By Jiri Málek
October 27, 2012 -- Transform-network.net via The Bullet -- On October 12-13 , 2012, elections took place in the Czech Republic. The elections were for regional assemblies and one-third of the Senate. Their political impact could have far-reaching results for the whole of society. They signalled a resounding “no” to cost cutting and complete submission to the demands of the world financial sector for a quick restart of neoliberal capitalism.
The regional elections can be characterised as follows:
Post-socialism, the European Union and a new left in the Balkans: Welcome to the desert of transition!
Protesters rally during anti-government protest in Zagreb, Croatia, March 2011. Photograph: Darko Bandic/AP.
[Links International Journal of Socialist Renewal urges its readers to consider taking out a subscription to Monthly Review, where this article first appeared.]
By Srećko Horvat and Igor Štiks
Protesters shout as a background banner reads "Freedom, Early Elections" during an anti-government rally in Bucharest, January 24, 2012.
By Rupen Savoulian
February 15, 2012 -- Antipodean Athiest, submitted to Links International Journal of Socialist Renewal by the author -- Back in 1989, Romania was gripped by mass protests, led by miners, against the corrupt and authoritarian regime of Nicolae Ceausescu. The protests in Romania were part of the generalised "Velvet Revolution" against the dictatorial, bureaucratised, deformed workers’ states in Eastern Europe.
By Laszlo Andor

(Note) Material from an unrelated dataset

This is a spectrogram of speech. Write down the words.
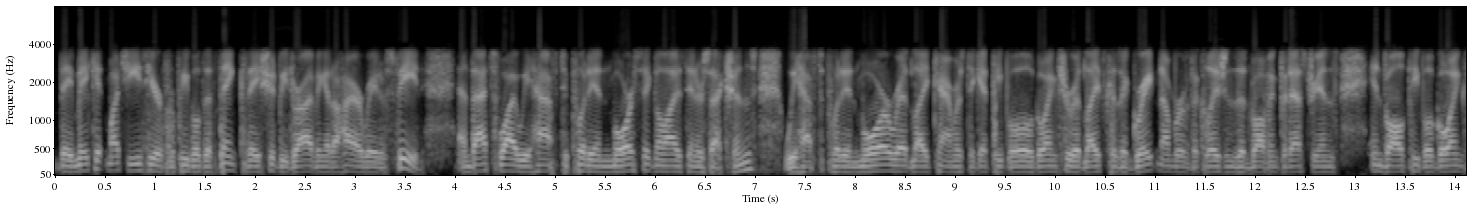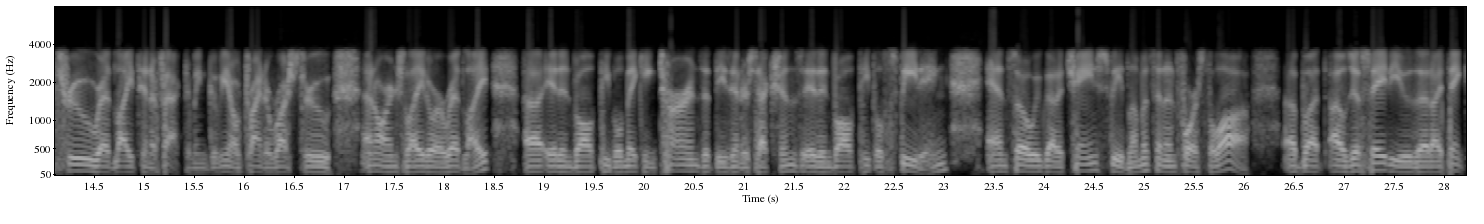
they make it much easier for people to think they should be driving at a higher rate of speed. And that's why we have to put in more signalized intersections. We have to put in more red light cameras to get people going through red lights because a great number of the collisions involving pedestrians involve people going through red lights in effect. I mean, you know, trying to rush through an orange light or a red light. Uh, it involved people making turns at these intersections. It involved people speeding. And so we've got to change speed limits and enforce the law. Uh, but I'll just say to you that I think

Among state socialist countries, Hungary distinguished itself from the 1960s by introducing comprehensive economic reforms. These reforms, together with the so-called Prague Spring of Czechoslovakia, were typically interpreted as attempts to establish "socialism with a human face". A major feature of this new face was that the New Economic Mechanism abandoned the Stalinist bias for forced accumulation and heavy industry, and improved the conditions of consumption and agriculture.